Rumpus: How difficult is it to write about real people rather than fictional characters? How did your family react to the book?
Páramo: Jaqui, you know as well as I do that I can’t write fiction. I’m obsessed with real life and enamored with nonfiction as a genre. Maybe I have control issues, but what I love about nonfiction is the control I have over the stories I write. They have clear boundaries and I like moving between clear margins. A deep knowledge of a personal story allows me to go there, to dig deeper and to reveal as little or as much as I consider ethical and/or aesthetical. There are no characterization surprises during the writing and because I don’t have to work shaping a fictional character, this frees up a lot of time which I use to focus on tone, setting, and language.
How did my family react to the book? After the initial elation and the congratulations and the excitement, the nagging question came up again: when are you going to get a real job? I’m not kidding. My sisters don’t take my writing seriously. They think it is a lovely, lovely hobby but worry that I’ll never get a real job. I wrote about the way we were forty years ago and, of course, we’re not the same people now. I always felt that because I was the youngest, I was Mom’s baby, her favorite child. Unfortunately, one of my sisters felt the same way and was profoundly hurt by my assertion that I was closest to Mom. Another sister did not appreciate my recreation of mom’s first nights as a married woman. She accused me of fictionalizing a true story, of romanticizing a violent period and a brutal awakening, of trivializing my mother’s life.
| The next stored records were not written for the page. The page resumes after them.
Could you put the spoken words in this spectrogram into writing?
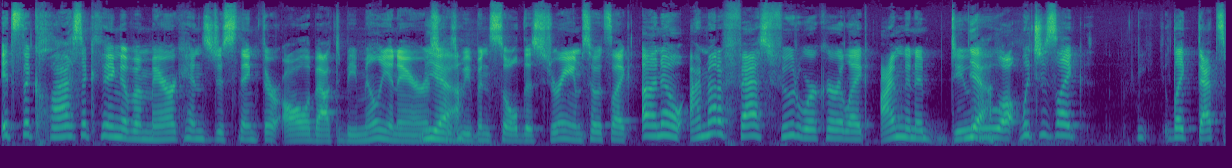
It's the classic thing of Americans just think they're all about to be millionaires because Yeah. we've been sold this dream. So it's like, oh no, I'm not a fast food worker. Like I'm gonna do, Yeah. all, which is like, like that's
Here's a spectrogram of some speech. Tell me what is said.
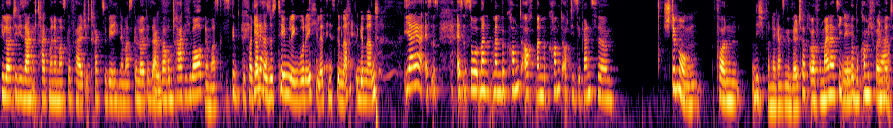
die Leute, die sagen, ich trage meine Maske falsch, ich trage zu wenig eine Maske. Leute sagen, warum trage ich überhaupt eine Maske? Es gibt du verdammter Systemling, wurde ich letztens genacht, genannt. Ja, ja, es ist, es ist so, man, man bekommt auch, man bekommt auch diese ganze Stimmung von nicht von der ganzen Gesellschaft, aber von meiner Zielgruppe nee. bekomme ich voll ja. mit.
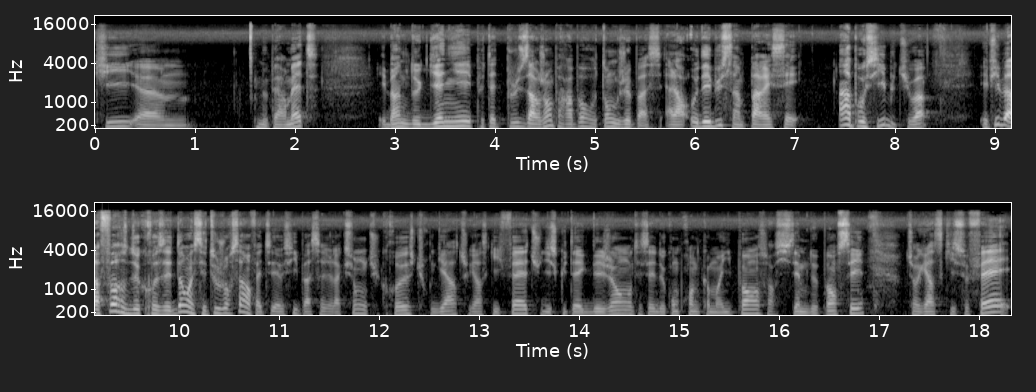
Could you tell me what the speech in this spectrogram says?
qui me permettent eh ben, de gagner peut-être plus d'argent par rapport au temps que je passe. Alors au début, ça me paraissait impossible, tu vois. Et puis, bah, à force de creuser dedans, et c'est toujours ça en fait, c'est aussi passage à l'action, tu creuses, tu regardes, tu regardes ce qu'il fait, tu discutes avec des gens, tu essayes de comprendre comment ils pensent, leur système de pensée, tu regardes ce qui se fait,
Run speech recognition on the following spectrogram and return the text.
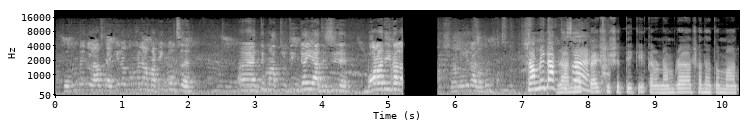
প্রথম থেকে লাস্ট একই রকম হলে আমার ঠিক বলছে। তুই মাত্র ইয়া বড়া দিয়ে ফেলা। রান্না প্রায় শেষের দিকে কারণ আমরা সাধারণত মাছ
What can I say? How can I contest those charges? Neither of us was there to see the events unfold, neither of us knows what actually happened, all we have is our own personal interpretation. It’s like writing third-hand accounts as nonfiction. Like historical nonfiction. But individual perceptions aside, because of the book, I believe we’ve had meaningful moments of mutual recognition and the kind of communion that only sisters understand.